§ Problem description
Once the line holding "The spectrogram above" appears, repeat it and each line after it to the end of the data, exactly and with nothing else; pictures stay out.

:: Input data

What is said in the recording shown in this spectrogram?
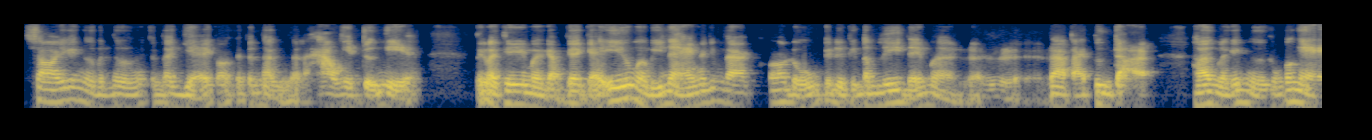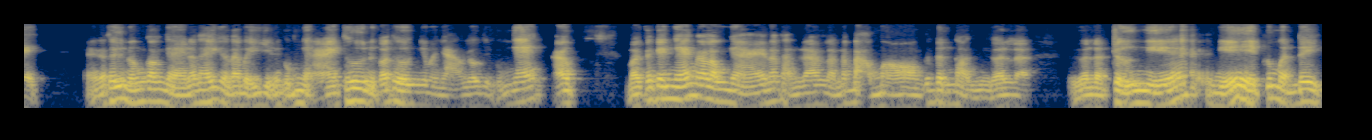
so với cái người bình thường chúng ta dễ có cái tinh thần là hào hiệp trưởng nghĩa. Tức là khi mà gặp cái kẻ yếu mà bị nạn chúng ta có đủ cái điều kiện tâm lý để mà ra tay tương trợ hơn là cái người không có nghề. Cái thứ nó không có nghề nó thấy người ta bị gì nó cũng ngại. Thương thì có thương nhưng mà nhào vô thì cũng ngán. Không? Và cái cái ngán nó lâu ngày nó thành ra là nó bào mòn cái tinh thần gọi là gọi là trượng nghĩa nghĩa hiệp của mình đi.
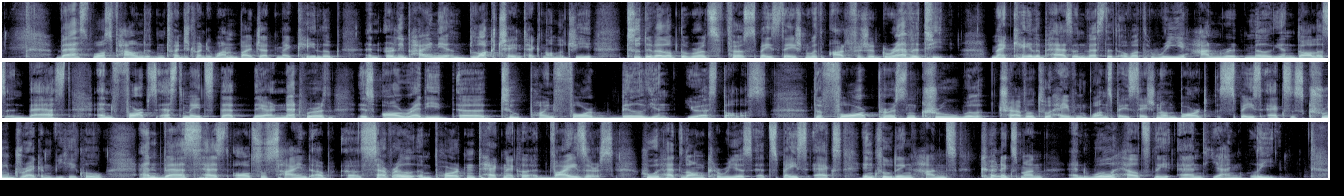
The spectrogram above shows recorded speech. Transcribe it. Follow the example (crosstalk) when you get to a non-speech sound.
Vast was founded in 2021 by Jed McCaleb, an early pioneer in blockchain technology, to develop the world's first space station with artificial gravity. McCaleb has invested over $300 million in Vast, and Forbes estimates that their net worth is already uh, 2.4 billion US dollars. The four person crew will travel to Haven 1 space station on board SpaceX's Crew Dragon vehicle, and Vast has also signed up uh, several important technical advisors who had long careers at SpaceX, including Hans Koenigsmann and Will Heltsley and Yang Li.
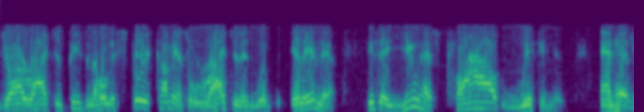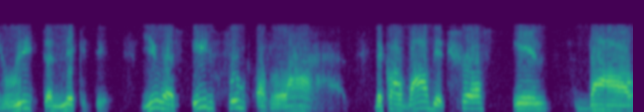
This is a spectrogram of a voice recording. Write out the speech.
joy, righteousness, peace, and the Holy Spirit come in. So righteousness will in in there. He said, You has plowed wickedness and has reaped iniquity. You has eaten fruit of lies, because thou did trust in thy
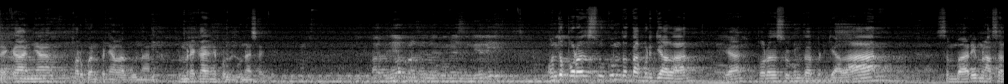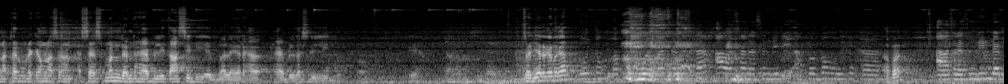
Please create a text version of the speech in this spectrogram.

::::

§ Result of the exercise
The spectrogram above shows recorded speech. Transcribe it. Follow the example (crosstalk) when you get to a non-speech sound.
Vast was founded in 2021 by Jed McCaleb, an early pioneer in blockchain technology, to develop the world's first space station with artificial gravity. McCaleb has invested over $300 million in Vast, and Forbes estimates that their net worth is already uh, 2.4 billion US dollars. The four person crew will travel to Haven 1 space station on board SpaceX's Crew Dragon vehicle, and Vast has also signed up uh, several important technical advisors who had long careers at SpaceX, including Hans Koenigsmann and Will Heltsley and Yang Li.
This is a spectrogram of a voice recording. Write out the speech.
joy, righteousness, peace, and the Holy Spirit come in. So righteousness will in in there. He said, You has plowed wickedness and has reaped iniquity. You has eaten fruit of lies, because thou did trust in thy
Please create a text version of the speech in this spectrogram.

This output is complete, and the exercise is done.